Influence of visual information on pedestrian actions on laterally oscillating structures – experimental study using virtual reality environments
conference contributionposted on 23.04.2018, 11:16 by Mateusz Bocian, John H. G. Macdonald, Jeremy F. Burn
A new line of inquiry into the causes of lateral instability of structures due to actions of walking pedestrians has been opened recently thanks to the fusion of structural dynamics, biomechanics and experimental psychology. This has been achieved by means of a novel experimental setup. The setup consists of an instrumented treadmill, supported by a shaking table providing lateral motion, a motion capture system for monitoring kinematics of walkers, a treadmill speed feedback control mechanism for automatic adjustment of the treadmill speed to that of the walker and immersive virtual reality implemented to provide similarity of the visual environment with real life experience.

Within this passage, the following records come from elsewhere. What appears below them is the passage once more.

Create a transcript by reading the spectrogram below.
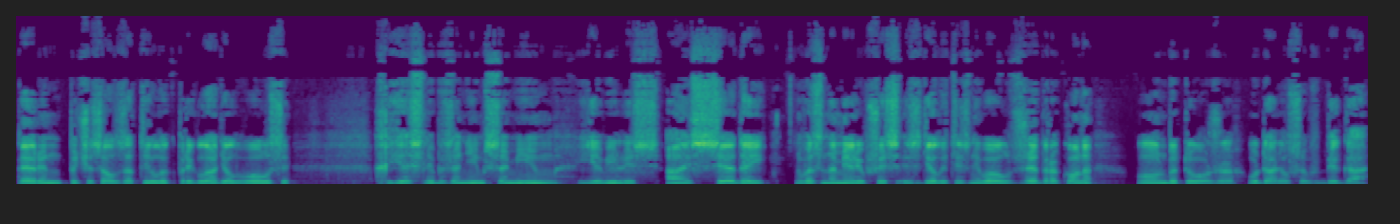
Перин почесал затылок, пригладил волосы. Если бы за ним самим явились Айседой, вознамерившись сделать из него лже-дракона, он бы тоже ударился в бега.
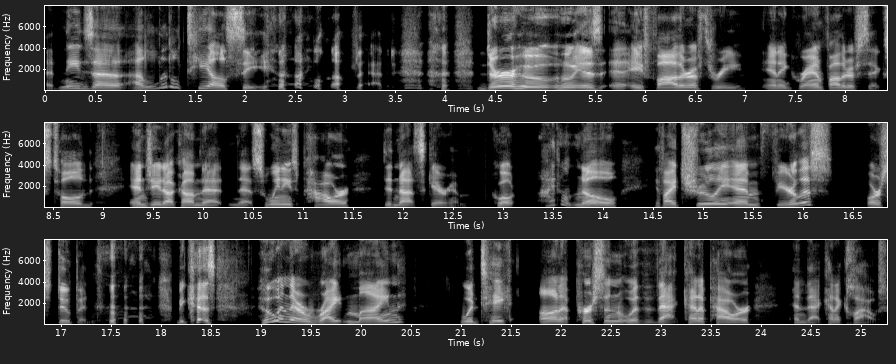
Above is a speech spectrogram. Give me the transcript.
that needs a, a little TLC. I love that. Durr, who who is a father of three and a grandfather of six, told NJ.com that that Sweeney's power did not scare him. Quote, I don't know if I truly am fearless or stupid. because who in their right mind would take on a person with that kind of power and that kind of clout?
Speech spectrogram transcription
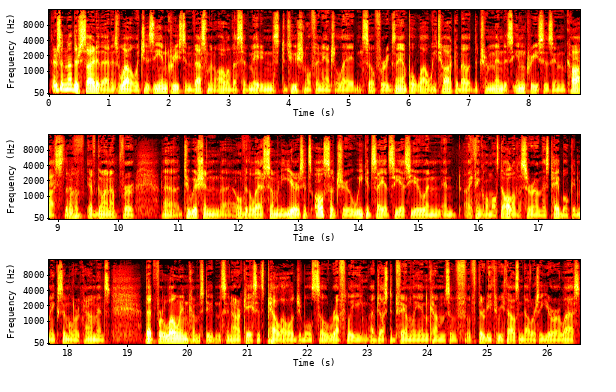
There's another side of that as well, which is the increased investment all of us have made in institutional financial aid. So, for example, while we talk about the tremendous increases in costs that uh-huh. have, have gone up for uh, tuition uh, over the last so many years. It's also true, we could say at CSU, and, and I think almost all of us around this table could make similar comments, that for low income students, in our case it's Pell eligible, so roughly adjusted family incomes of, of $33,000 a year or less,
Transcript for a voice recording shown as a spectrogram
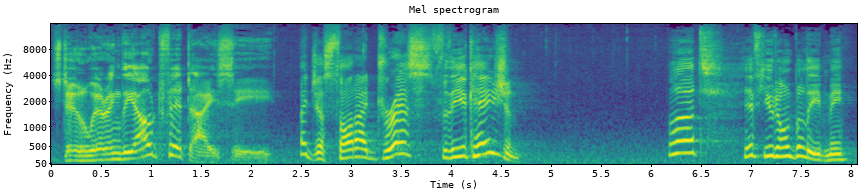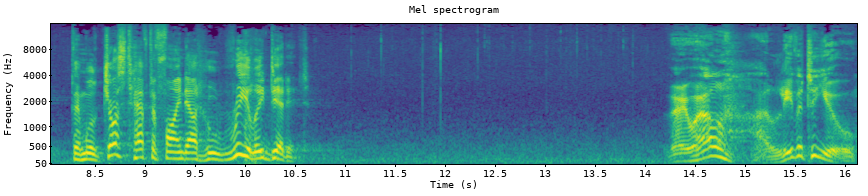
Still wearing the outfit, I see. I just thought I'd dress for the occasion. But if you don't believe me, then we'll just have to find out who really did it. Very well, I'll leave it to you.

It has been previously observed that the visual environment can influence pedestrian behaviour and the resulting ground reaction forces. Statistically significant differences between gait parameters and self-excited forces, critical for structural stability, have been measured during tests in which the visual environment was either that of a laboratory, containing an abundance of stationary visual reference cues, or virtual reality representative of walking on a footbridge. This highlighted the importance of providing visual information representative of real life experience. Another opportunity presented by the experimental setup is explored in this study in that it allows the influence of differently structured visual environments to be tested. To this end, two types of visual scenarios are implemented in virtual reality, differentiated by the amount of visual information available to the walker. It is shown that the visual information can indeed alter pedestrian behaviour and that reducing the amount of visual information can have a detrimental effect for structural stability. This raises a question whether a number of design recommendations proposed in recent years, calibrated based on data from laboratory-based investigations neglecting the influence of visual information on pedestrian behaviour, should be reconsidered and updated.